EXERCISE DESCRIPTION: Of the records that follow, copy only the lines from the line containing "Transcribe any speech" to the line containing "Which words were", both included, exactly as written.

[Stored data entries]

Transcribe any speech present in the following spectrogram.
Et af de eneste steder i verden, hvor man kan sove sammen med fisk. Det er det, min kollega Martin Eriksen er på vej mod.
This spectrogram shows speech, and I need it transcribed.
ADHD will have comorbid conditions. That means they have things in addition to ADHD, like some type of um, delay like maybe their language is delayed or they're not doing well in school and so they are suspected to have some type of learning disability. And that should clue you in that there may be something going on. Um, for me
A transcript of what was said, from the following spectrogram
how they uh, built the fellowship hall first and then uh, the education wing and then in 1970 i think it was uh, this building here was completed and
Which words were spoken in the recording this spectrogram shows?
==
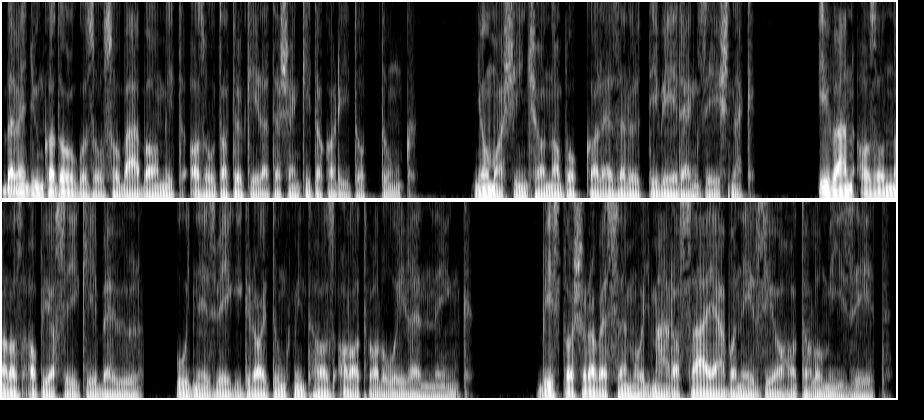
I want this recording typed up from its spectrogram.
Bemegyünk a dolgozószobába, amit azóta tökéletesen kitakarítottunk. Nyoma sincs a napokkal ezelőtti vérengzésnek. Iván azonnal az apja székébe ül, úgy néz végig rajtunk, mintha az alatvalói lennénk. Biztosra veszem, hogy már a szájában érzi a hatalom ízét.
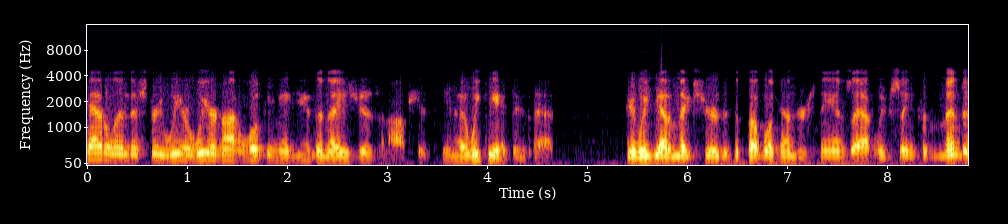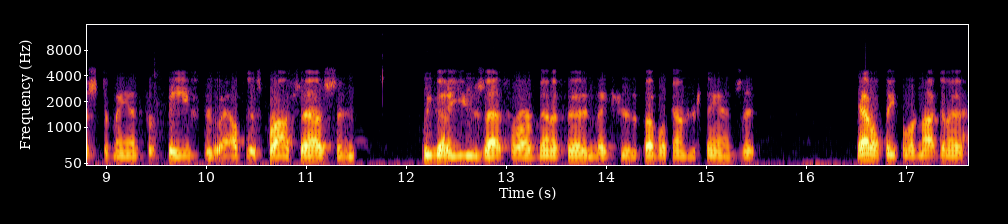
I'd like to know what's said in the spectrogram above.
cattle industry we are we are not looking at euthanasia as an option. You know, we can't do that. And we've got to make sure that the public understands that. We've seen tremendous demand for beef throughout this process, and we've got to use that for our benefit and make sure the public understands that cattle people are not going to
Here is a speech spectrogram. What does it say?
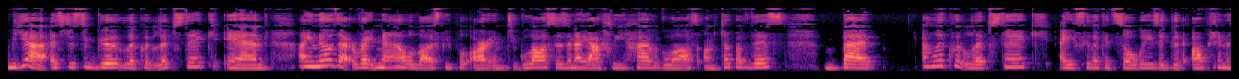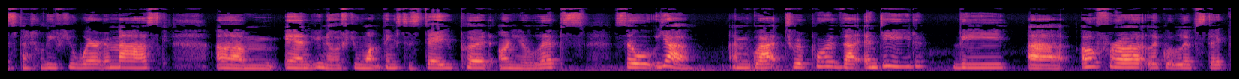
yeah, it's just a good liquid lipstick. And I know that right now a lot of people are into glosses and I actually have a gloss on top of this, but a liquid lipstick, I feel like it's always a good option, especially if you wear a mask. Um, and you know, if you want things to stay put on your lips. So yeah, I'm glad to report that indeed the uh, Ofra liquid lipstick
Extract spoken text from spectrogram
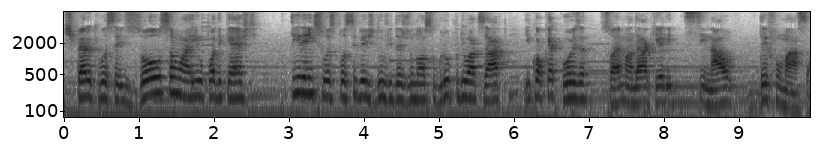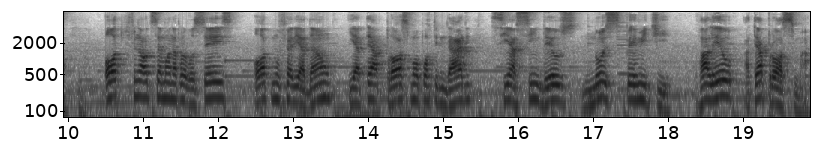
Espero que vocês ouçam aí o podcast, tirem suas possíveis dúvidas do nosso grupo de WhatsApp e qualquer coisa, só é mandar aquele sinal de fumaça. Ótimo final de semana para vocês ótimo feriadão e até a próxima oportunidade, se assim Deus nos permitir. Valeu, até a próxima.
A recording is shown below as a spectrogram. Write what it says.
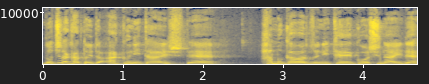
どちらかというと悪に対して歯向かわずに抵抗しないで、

SOLUTION FOR THIS EXERCISE:
Transcribe any speech present in the following spectrogram.
Et af de eneste steder i verden, hvor man kan sove sammen med fisk. Det er det, min kollega Martin Eriksen er på vej mod.
This spectrogram shows speech, and I need it transcribed.
ADHD will have comorbid conditions. That means they have things in addition to ADHD, like some type of um, delay like maybe their language is delayed or they're not doing well in school and so they are suspected to have some type of learning disability. And that should clue you in that there may be something going on. Um, for me
A transcript of what was said, from the following spectrogram
how they uh, built the fellowship hall first and then uh, the education wing and then in 1970 i think it was uh, this building here was completed and
Which words were spoken in the recording this spectrogram shows?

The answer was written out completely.